Berlin is a city of reinvention at every level—individuals come here to reinvent themselves and the city itself is always reinventing itself. With a constant influx of people coming to Berlin every year to discover its rich history, plentiful parties or simply political safety, the future of the city could go in many directions. Will housing become even more competitive? Will the city find ways to become more environmentally friendly? Will the coronavirus force the city to stagnate or will creativity continue to flourish? Right now, Berlin seems to be on the brink of another phase of reinvention.
100 Years Berlin – Unfinished Metropolis, a free exhibition at the Kronprinzenpalais that is still open until February 2021 but currently closed due to the lockdown in November, seeks to answer some of these questions by examining the last century. Unfinished Metropolis celebrates the centennial of the conglomeration of Berlin and asks the visitor to examine the past to look forward. The exhibition reviews urban planning successes and failures of the last 100 years in Berlin and also features winning entries from the International Urban Design Ideas Competition for Berlin-Brandenburg 2070. These entries provide an idea of what the city may look like in 50 years. Here’s what those winning entries propose.
Berlin and Brandenburg Growing Together
The first-place proposal plans for areas of Berlin and Brandenburg to grow within their borders. Keeping sustainability in mind, the cities would then be connected not through motorways, but public transportation networks to increase mobility between these internally expanding areas. In addition to growing from within, the proposal suggests that the city expands around new railway lines.
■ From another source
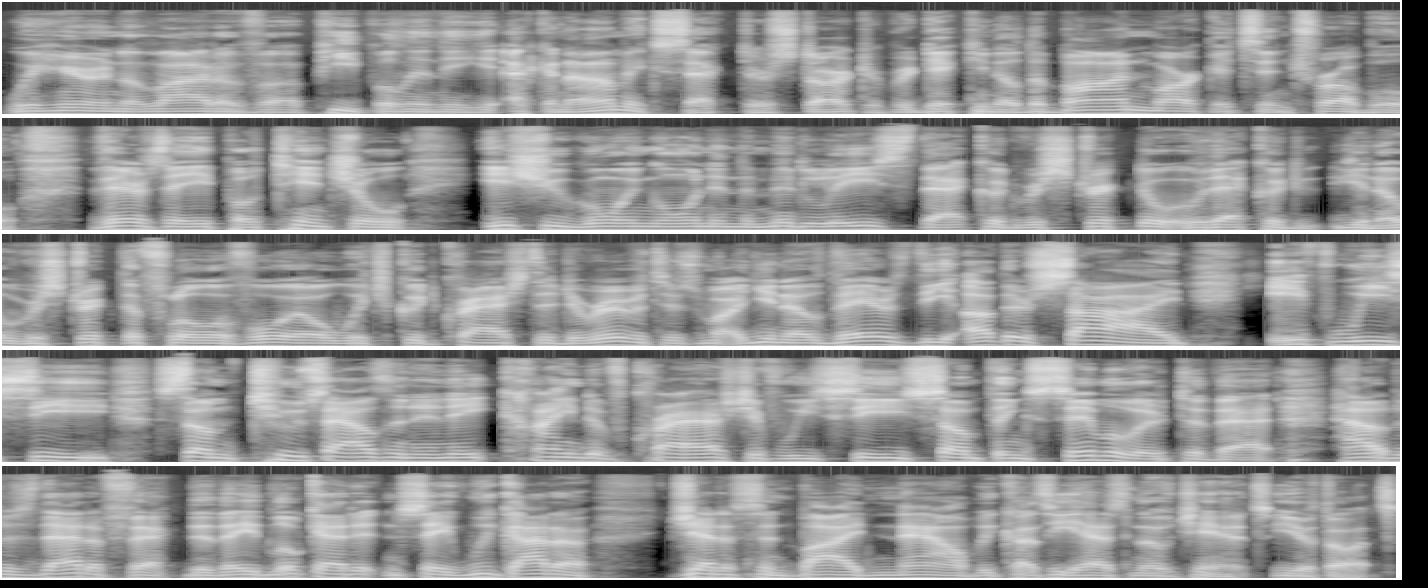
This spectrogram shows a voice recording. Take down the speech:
we're hearing a lot of uh, people in the economic sector start to predict, you know, the bond market's in trouble. There's a potential issue going on in the Middle East that could restrict, or that could, you know, restrict the flow of oil, which could crash the derivatives market. You know, there's the other side. If we see some 2008 kind of crash, if we see something similar to that, how does that affect? Do they look at it and say, we got to jettison Biden now because he has no chance? Your thoughts?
The two example areas the proposal puts forward are between Südkreuz and Tempelhofer Feld (in Berlin) and Bernau (in Brandenburg). In the future, we can expect to see these two areas develop and become hot new real estate by 2070.
Bernd Albers Gesellschaft von Architekten mbH, Vogt Landschaft GmbH, Arup Deutschland GmbH
Old Space, New Use
Berlin already has a tendency to reuse old buildings: factories transform into clubs, Tempelhof is now a park, even Badeschiff was once a massive shipping container. This trend will likely continue in the coming years, the winning proposal also plans to for “densification and special optimization”—this means reviving the spaces already available to us. In line with the previous plan, the proposal calls for the development of vacant lots and brownfield sites within the city instead of outwards expansion. We can expect to see fewer demolitions and more renovations in the coming years. Do you know that one empty spot you walk by to get to the train every morning? It won’t be empty by 2070.
Jordi & Keller Architekten / Pellnitz Architektur und Städtebau (Berlin), Christina Kautz Landschaftsarchitektur, Ludwig Krause Stadtplaner
Brandenburg will be Cool
Dorfkinder rejoice! Many of the winning proposals include plans to develop Brandenburg in order to connect it with Berlin. This doesn’t only include building new housing complexes and maybe a few beer gardens but also ecologically developing land to produce a productive environment to increase sustainability and economic value. The project proposes a “transition zone” between urban and rural areas of sustainably developed land. This means in 2070 we’ll be heading out to Brandenburg for day trips or nights out and passing through green zones on the way.
Kopperroth / SMAQ / Alex Wall (Berlin und Cambridge, USA), Dipl.-Ing. Stefan Tischer, freischaffender Landschaftsarchitekt, Office MMK – Urban Technologies
Although it is impossible to predict the future in social, cultural, or economic terms, science can tell us very clearly that our planet is warming. In the coming years, both Berlin and Brandenburg will get hotter because of global climate change. The fourth-place proposal plans to expand Berlin and Brandenburg’s waterways, canals, and lakes to keep the area cool and preserve the high quality of life. One of these specific propositions is to create a new neighborhood between the Spree and Landwehr canal (the area encompassing Heinrich-Heine Straße and Kotti) and even connect the two waterways. This area would be completely free of cars and full of parks and canals—sounds like prime real estate to me.
Thomas Stellmach Planning and Architecture / fabulism GbR (Berlin), Lysann Schmidt Landschaftsarchitektur, Melissa Gómez (Beraterin für nachhaltige Mobilität und urbane Innovation), Marcus Andreas (Berater für Nachhaltigkeit), Florian Strange (Berater für Urbanismus & Design Prozesse)
Even More City Centers
Berlin is already known for its plethora of “downtowns,” (Is it Alexanderplatz? Kudamm? Mitte?) but the fifth-place proposal plans for even more city centers. The “Urban Islands” project suggests that we build cities within cities—in order to relieve competition and tension between city centers and the surrounding areas. Each neighborhood would have its own little city center constituting an “urban archipelago.”
Pedro Pitarch (Madrid)
Although it’s impossible to envision where we’ll be in 50 years, both on an individual and societal level, the International Urban Design Ideas Competition gives us a pretty good idea of where our city is going. We can expect to see innovative businesses appearing in old buildings, more parks, green spaces, and waterways, and maybe even, we’ll all want to move to Brandenburg. By 2070, Berlin will have reinvented itself again—a whole new city awaits us.